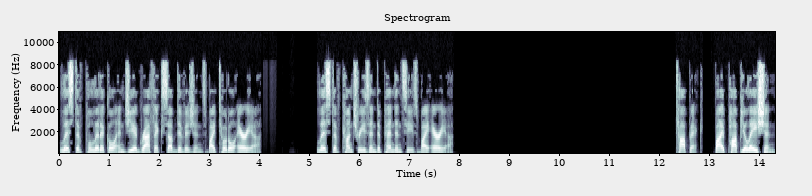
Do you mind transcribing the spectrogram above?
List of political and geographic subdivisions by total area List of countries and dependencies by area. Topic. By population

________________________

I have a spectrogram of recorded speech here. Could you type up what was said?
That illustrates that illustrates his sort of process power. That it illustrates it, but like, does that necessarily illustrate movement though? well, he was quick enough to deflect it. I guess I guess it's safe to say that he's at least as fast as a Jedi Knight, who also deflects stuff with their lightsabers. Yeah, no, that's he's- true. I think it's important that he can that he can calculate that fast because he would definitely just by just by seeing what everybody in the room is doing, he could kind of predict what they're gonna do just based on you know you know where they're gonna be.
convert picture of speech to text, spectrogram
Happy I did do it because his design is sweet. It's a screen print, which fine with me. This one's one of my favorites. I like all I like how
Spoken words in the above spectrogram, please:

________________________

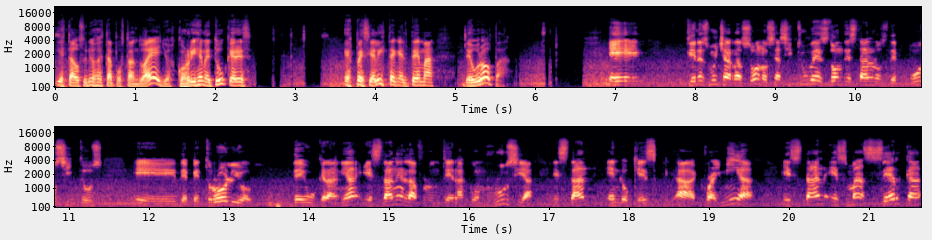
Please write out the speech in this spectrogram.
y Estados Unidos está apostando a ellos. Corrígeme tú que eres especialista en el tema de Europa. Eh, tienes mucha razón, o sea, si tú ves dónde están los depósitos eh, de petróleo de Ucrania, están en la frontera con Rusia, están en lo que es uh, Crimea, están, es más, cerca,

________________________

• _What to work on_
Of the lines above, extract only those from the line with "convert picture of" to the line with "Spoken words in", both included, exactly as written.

• _Answer to this exercise_
convert picture of speech to text, spectrogram
Happy I did do it because his design is sweet. It's a screen print, which fine with me. This one's one of my favorites. I like all I like how
Spoken words in the above spectrogram, please:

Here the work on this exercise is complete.